4. Become bored with your thoughts
One technique that Leahy uses with his patients is “the bored technique.” He suggests choosing one triggering thought; for example, “She is going to leave me for her coworker,” or “I know he finds her more attractive than me,” and then repeating that thought 500 times. Though your anxiety will likely spike the first 10, 20 or 50 times you repeat it, eventually, Leahy says, you will become bored and the thought will begin to lose some of its power. It is like exposure therapy for our thoughts.
5. Keep your expectations realistic
Everyone sees the world and interprets situations through their own lenses. What one person finds acceptable, another may find appalling. Some have perfectionistic beliefs about love and commitment, which, according to Leahy, can cause us to suffer more than we need to. It’s important for couples to come to a mutual understanding about one another’s needs or expectations. If yours are too high, or unrealistic, you may have to come back to earth and make some adjustments.
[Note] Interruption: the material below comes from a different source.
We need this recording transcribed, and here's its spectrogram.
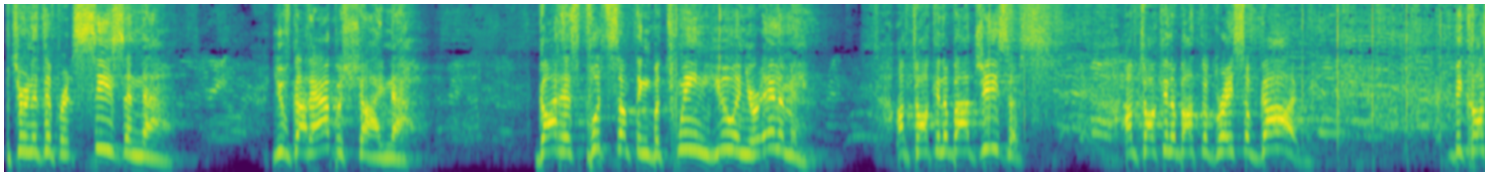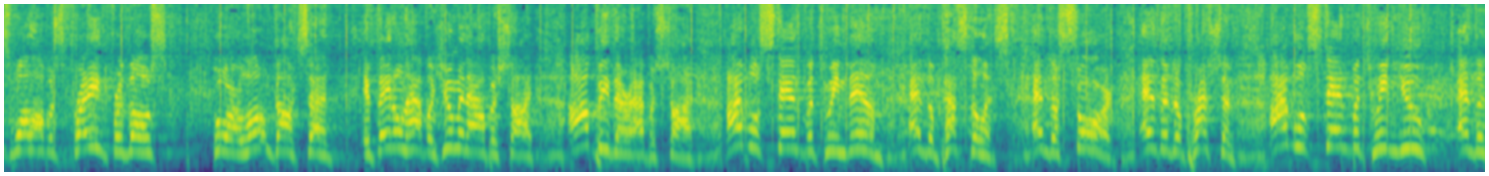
But you're in a different season now. You've got Abishai now. God has put something between you and your enemy. I'm talking about Jesus. I'm talking about the grace of God. Because while I was praying for those who are alone, God said, If they don't have a human Abishai, I'll be their Abishai. I will stand between them and the pestilence and the sword and the depression. I will stand between you and the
“Reality is not based on purity or perfection,” says Leahy. “It reflects that we are all fallen angels, all in need of improvement, all seeking understanding, and—if necessary— forgiveness. Everyone has a past, including you, but it is the present and future that will matter most.”
6. Remember that you are not responsible for another’s behavior.
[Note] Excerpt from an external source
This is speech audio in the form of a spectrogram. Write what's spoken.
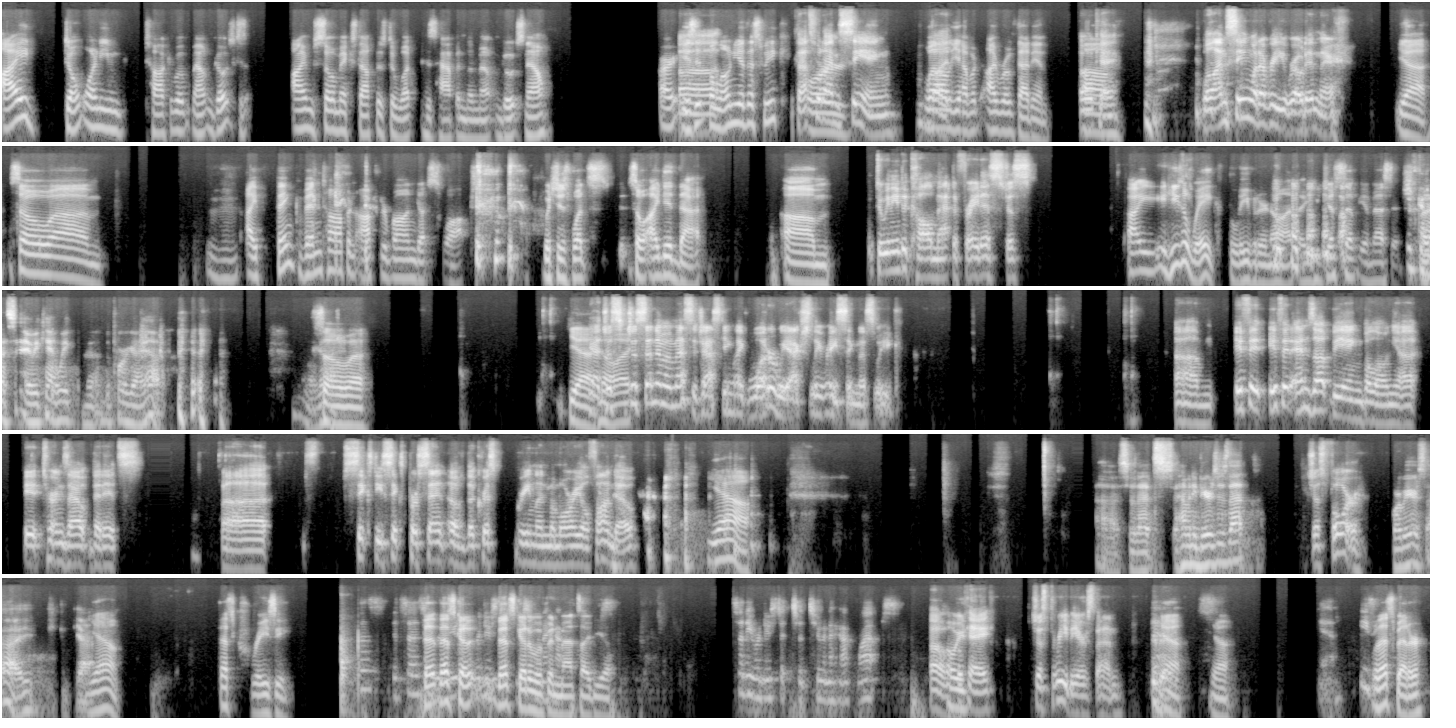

If you find yourself struggling with intense feelings of jealousy, it’s important to look at the underlying fears and the implications of being betrayed. Leahy asks his patients what meaning they make out of being cheated on. For example, do you believe it would be a reflection on you? Do you think, “If she cheated, then that means that I am ________”? Leahy again suggests identifying and then challenging these thoughts and beliefs, remembering that a partner’s decision to lie or cheat is more about them than it is about you.
7. Communicate with your partner.
According to Leahy, jealousy can provide an opportunity to improve mutual understanding, build greater trust, and help partners become clearer about their commitment to one another. Jealousy is a couple’s issue, he says, and as such, both partners can work together to find a solution. As Leahy writes, “Love means walking together in the dark.”
Working together can bring partners closer together so long as both partners are respectful and validating of one another. Feelings of jealousy should not be condemned nor shamed. They are not indicative of one’s shortcomings, nor are they necessarily indicative of any problems within the relationship.
8. Know your worth.
In coping with painful emotions, self-compassion is key. Validating feelings means acknowledging them and understanding that they are just feelings and not facts. We have the right to feel what we feel. This applies to jealousy as much as it does to having a headache! Unfortunately, jealousy has been pathologized so much that it is often accompanied by shame. Recognizing these feelings are often rooted in fear (such as the fear of being abandoned) can help us cultivate more compassion rather than shame and judgment.
When our sense of worth is not contingent upon the approval of others, including our partner, our fears will have less of a hold on us. Even if the worst-case scenario proves true, remember that in the end, you will be okay. Leahy advises, “Consider the possibility that you could survive.”
Where there is love, there will be jealousy, says Leahy. “Relationships are about the capacity to feel everything—and to still go on. The key is to recognize, validate and accept these feelings as normal. Once you do that, you can let them quietly pass by like moving trains. It is your choice whether or not to board that train.”